The villages on the dark hills were just tiny spots of light as the Essex countryside rushed by beneath us. The horse's great black wings beat against the night sky; ribbons of wind whipped alongside us, and the rushing air snatched the tears from my cheeks.
I gripped the horse's mane for fear of falling. Éven held his arms around me, and I wanted to push him away, but part of me was grateful for the reassurance of his strength.
"Put us down, Éven," I shouted. "I don't want to be here. I don't want to be part of this. Not until you tell me what you're doing."
"Keep your eyes open, Ben. You'll see soon enough." His words were loud in my ear. His breath was hot on my skin. There was excitement in his voice, the adrenaline of anticipation, as if he had so quickly forgotten the harm he had done to my brother.
I had to put Danny out of my mind as well. I had to supress my fear and anger and get to the truth, because the only way to stop him—to save him—was to know what he was planning.
"You're scaring me, Éven. Talk to me. Stop this and tell me what you're doing."
I turned my head, and there he was, his eyes, his lips, so close to mine. His smile; cruel, cold, and beautiful.
"I have unleashed the Great Falcon and set the course. I cannot bid this power to stop and start."
"Éven, London is protected against magic."
He laughed. "Yes, Ben. I know."
"We can't just fly in there. We'll be blasted out of the sky."
"Not with all the power at my command."
I didn't understand his confidence. I had heard time and again that London was the best-protected city in the country, warded against magical attacks for more than four hundred years. The Admiral seemed to think the city was secure, and either she or Éven was about to be proved wrong in spectacular fashion. And I was riding the flying horse that would settle the question.

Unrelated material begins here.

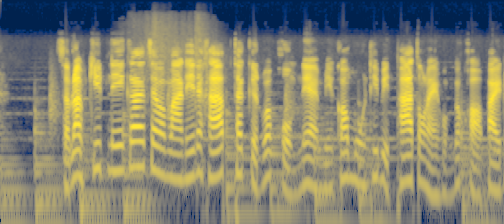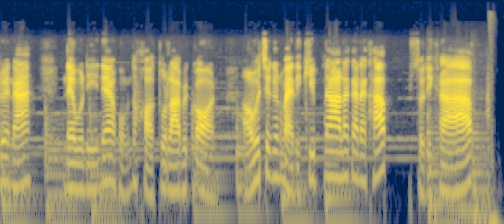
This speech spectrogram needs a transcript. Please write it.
สำหรับคลิปนี้ก็จะประมาณนี้นะครับ ถ้าเกิดว่าผมเนี่ยมีข้อมูลที่ผิดพลาดตรงไหนผมต้องขอไปด้วยนะ ในวันนี้เนี่ยผมต้องขอตัวลาไปก่อน เอาไว้เจอกันใหม่ในคลิปหน้าแล้วกันนะครับ สวัสดีครับ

A shiver ran through me, and Éven held me tighter.
Why couldn't this all have been different? Why couldn't we have met when we were normal, before he was the Twilight Prince, and before I was the bulletproof boy? Why couldn't we just have met and fallen in love?
"We're following the course of Samuel's ship," he shouted.
"I don't know what that means."
"The Winter King. They all arrived in ships, Ben," said Éven. "Queen Elizabeth invited the twelve courts to Somerset Place when the fey world was weakened by purges and witch hunts. The courts arrived in splendour, in the hopes that they would still seem powerful.
"Human history records none of this; but the fey remember. We made camp in the city and tried to leave a mark; most at its heart, and some at the villages beyond. The lords of marshes took to the marshes; the ladies of meadows took to the meadows.
"The hunters presented flowers from far corners at Richmond Palace and challenged mortal men to seek their origins. The river maids built a hospital for weary travellers by the Palace of Pleausance. Sedna's mystics set a great mirror on the city's highest hill, which showed glimpses of beasts in the darkest depths. The scholars of sky invited learned men to camp with them by a spring on the hills to the north. Akheel hosted a tournament at the Whitehall tiltyards, and my own queen moored her Dark Ship by the Inns of Chancery, to hold a symposium on justice.
"Each court tried to impress in its way. Above all else they made a grand entrance. The Noble Fleet."
The words hit me like an electric shock. I had only ever heard them in my father's stories. I thought the Noble Fleet was his invention.
YOU ARE READING
The Twilight PrinceFantasy
What happens when your fairy godmother and your commanding officer don't see eye to eye? Ben Frazer frets about exams, university, and finding a boyfriend, but he has a lot more to worry about when he discovers the secret world of Britain's fairies...